A lot of discussion around Lyft Shuttle derides it for doing little more than reinvent the city bus. What this forgets, however, is that transit and distribution are the last remaining sectors in the US that are really vulnerable to strikes.
Saying "It's just a bus but without the regulation/without unions/only for people with smartphones" is very incomplete as well, and it's worth unpacking why.
Firstly, regulations and working conditions are all the eventual product of years of struggle and strike action: from the ‘Great Upheaval’ of 1877 and the 1894 Pullman railway strikes all the way to the transit strikes which hit Philly last year, strikes in the transportation of goods and people have been a staple of US labour relations.
Yet to say "That’s because workers organised into unions" also doesn't explain why transport is so prone to strike action.

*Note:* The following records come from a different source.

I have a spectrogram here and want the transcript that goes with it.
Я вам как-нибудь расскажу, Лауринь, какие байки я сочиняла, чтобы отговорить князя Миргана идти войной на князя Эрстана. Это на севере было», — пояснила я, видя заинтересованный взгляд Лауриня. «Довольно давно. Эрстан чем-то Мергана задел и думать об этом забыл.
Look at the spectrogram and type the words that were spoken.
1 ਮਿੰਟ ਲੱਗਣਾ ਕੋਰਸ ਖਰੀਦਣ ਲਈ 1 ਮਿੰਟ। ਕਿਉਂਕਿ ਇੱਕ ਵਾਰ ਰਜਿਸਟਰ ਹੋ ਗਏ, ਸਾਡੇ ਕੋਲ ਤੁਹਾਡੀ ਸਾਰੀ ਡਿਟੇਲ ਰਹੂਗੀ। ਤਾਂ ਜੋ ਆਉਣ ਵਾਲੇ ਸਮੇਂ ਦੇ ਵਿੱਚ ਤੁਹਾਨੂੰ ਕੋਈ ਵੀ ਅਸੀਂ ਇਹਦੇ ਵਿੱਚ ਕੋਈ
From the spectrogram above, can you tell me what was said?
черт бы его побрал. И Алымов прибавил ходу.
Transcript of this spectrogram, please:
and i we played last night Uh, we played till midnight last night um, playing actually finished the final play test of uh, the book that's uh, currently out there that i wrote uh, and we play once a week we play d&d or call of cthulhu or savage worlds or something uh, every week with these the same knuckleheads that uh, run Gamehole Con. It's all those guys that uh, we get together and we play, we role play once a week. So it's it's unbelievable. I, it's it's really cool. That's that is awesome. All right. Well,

There are a few reasons why strikes (and unions) are so much more common in transport than they are in other sectors in the American labour market.

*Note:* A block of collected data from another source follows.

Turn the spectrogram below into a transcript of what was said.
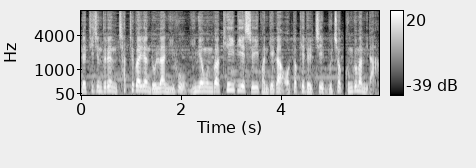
네티즌들은 차트 관련 논란 이후 이명훈과 KBS의 관계가 어떻게 될지 무척 궁금합니다.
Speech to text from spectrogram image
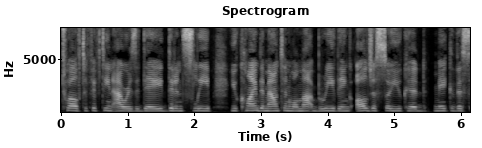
12 to 15 hours a day, didn't sleep, you climbed a mountain while not breathing, all just so you could make this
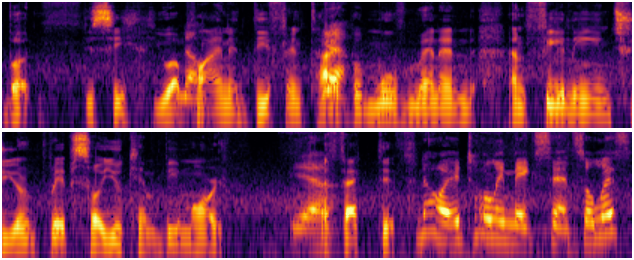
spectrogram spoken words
but you see, you applying a different type Yeah. of movement and, and feeling into your grip so you can be more yeah. effective. No, it totally makes sense. So let's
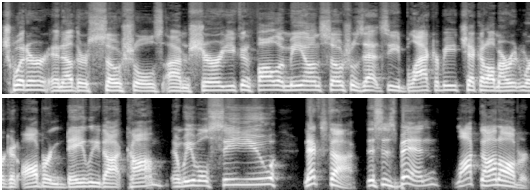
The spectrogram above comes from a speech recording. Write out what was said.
Twitter and other socials. I'm sure you can follow me on socials at Z Blackerby. Check out all my written work at auburndaily.com. And we will see you next time. This has been Locked On Auburn.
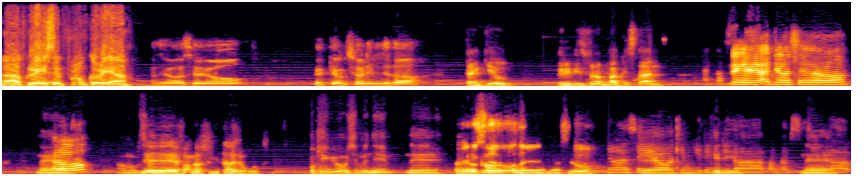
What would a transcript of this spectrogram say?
Uh, Grace from Korea. 안녕하세요. 백경천입니다. Thank you. Greetings from Pakistan. 반갑습니다. 네, 안녕하세요. 네. Hello. 네, 반갑습니다. 저거. 김규용 신부님. 네. 안녕하세요. 네, 안녕하세요. 안녕하세요. 김기리입니다. 반갑습니다.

The first reason is this: stop mass transit and tens of thousands of other workplaces are disrupted when their employees turn up late (if they turn up at all) or their customers decide not to come out and spend money to avoid transport hassle. This creates an extra pressure on bosses to keep the service running.

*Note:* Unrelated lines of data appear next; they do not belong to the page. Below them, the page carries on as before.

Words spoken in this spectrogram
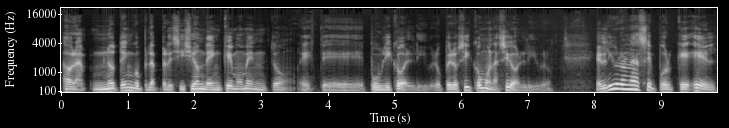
Ahora, no tengo la precisión de en qué momento este, publicó el libro, pero sí cómo nació el libro. El libro nace porque él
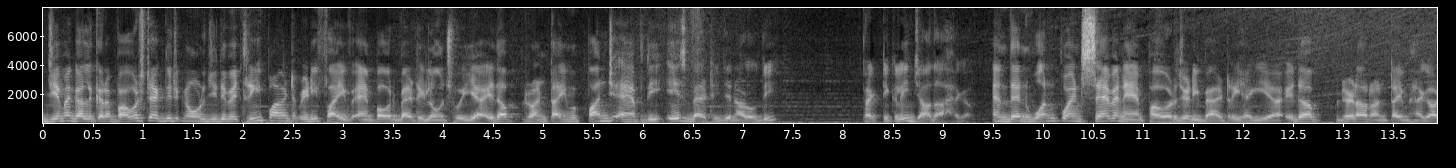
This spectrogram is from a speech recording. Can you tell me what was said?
ਜੇ ਮੈਂ ਗੱਲ ਕਰਾਂ ਪਾਵਰ ਸਟੈਕ ਦੀ ਟੈਕਨੋਲੋਜੀ ਦੇ ਵਿੱਚ 3.85 ਐਂਪ ਪਾਵਰ ਬੈਟਰੀ ਲਾਂਚ ਹੋਈ ਆ। ਇਹਦਾ ਰਨ ਟਾਈਮ 5 ਐਂਪ ਦੀ ਇਸ ਬੈਟਰੀ ਦੇ ਨਾਲ ਉਹਦੀ ਪ੍ਰੈਕਟੀਕਲੀ ਜ਼ਿਆਦਾ ਹੈਗਾ। ਐਂਡ ਦੈਨ 1.7 ਐਂਪ ਪਾਵਰ ਜਿਹੜੀ ਬੈਟਰੀ ਹੈਗੀ ਆ, ਇਹਦਾ ਜਿਹੜਾ ਰਨ ਟਾਈਮ ਹੈਗਾ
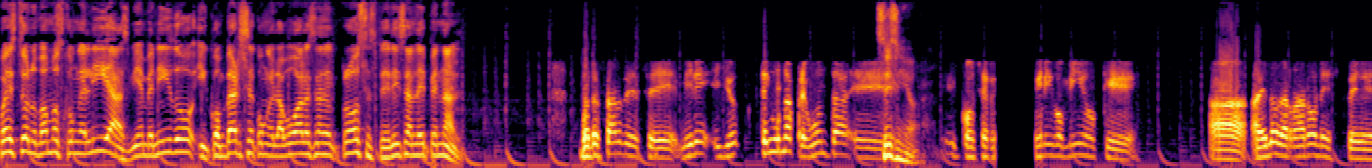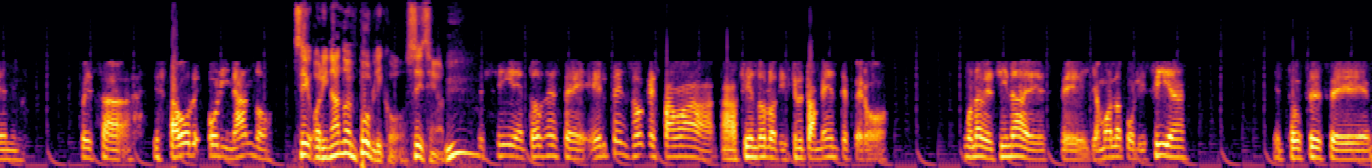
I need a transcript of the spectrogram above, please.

The second reason: transit is mostly immune from spatial fixes. While bosses can move a car or garment factory to China, doing the same with a bus or train route obviously isn't viable. Thus, while factory workers in the US were mostly decimated in the 1970s, transit/distribution have kept going to some extent until now.
For the genesis of Lyft Shuttle, a good place to start would be the 2009 deregulation of the UK post service. This followed the massive 2006-7 strike wave in the postal service, where staggered official strikes were backed up by work-to-rules and the refusal of other postal workers to cross picket lines, leading to disciplinary action which then led to further wildcat strikes. Post just did not get delivered for weeks at a time in some cases.
The response was to allow private companies to handle some deliveries, piggy-backing off Royal Mail's central infrastructure. Firms were then able to shift postal provider if affected by strike action, weakening leverage of workers: disruption was disrupted.
Fast-forward ten years and the gig economy starts to see industrial strife as Deliveroo workers go on wildcat strike in London. The atomisation of the workforce is clearly still not entirely successful as collection points still afford places for riders to meet and discuss issues, swap contacts and organise their strike via WhatsApp. Still harder than it used to be at Royal Mail depots though.
Back to San Francisco and the Lyft Shuttle: the division between Muni and Lyft workers means if either group goes on strike, the others will be undermining the others unless they do too. After all, if transit workers’ power comes from their ability to disrupt the wider economy through disrupting the transportation of people to service that economy, then the division between Lyft and Muni means that workers have less disruptive power as people find alternative routes around the city. In fact, in London, we already see similar strategies in the division of transport workers via privatisation (various bus companies and train lines as well as London Underground Ltd) not to mention their separation into different bargaining units within companies (i.e. workers on the Overground or Docklands Light Railway do not participate in London Underground strikes).
This is a reason for both groups to organize together to the maximum possible extent, not to reinforce those divisions. Even your job is in the "gig economy" and your manager is a phone app, this is still real people driving real people through real streets. Indeed, one interesting point, particularly given the use of no-strike clauses in transit union agreements and potential strike bans, as long as there are drivers, transit and distribution (even in the gig economy) remains vulnerable to strikes. After all, it’s hard to enforce anti-strike legislation on transit workers if you won't even classify Uber/Lyft drivers as workers in the first place.
Organising around an app presents new challenges to organisational models compared with organising in, for example, a bus depot. But we've seen that fail for bosses with the Deliveroo strikes. However, where organisation could break down: driverless transport. That seems to be capital’s end game. In such a situation, sabotage and blockades will bring things to a halt, but not strikes. Transport blockades are effective whether you're employed by a transit company or not, and whether the vehicles have drivers or not.
Transport blockades aren't a theoretical approach to this re-organisation, but a method that working class struggles have used in the US and internationally with increasing frequency. From road blockades by unemployed workers in Argentina 2001, to the Abahlali baseMjondolo shack dweller's movement in South Africa since 2005, to French students blockading railway stations in 2006, mobile road blocks by 2010 UK student protestors and highway blockades by Black Lives Matter protestors in Atlanta and Minneapolis last year.
So while people might be laughing at the Lyft Shuttle for not creating much of anything new, the goal of the gig economy entering public transport is another one: the reorganisation of one of the last remaining industries where workers in America still have considerable disruptive power. This reorganisation aims at the decomposition of the forms of class organisation that have traditionally given workers their strength. We need to think strategically about how we can recompose ourselves in the face of this reorganisation of our working lives to retain, and indeed enhance, our disruptive potential.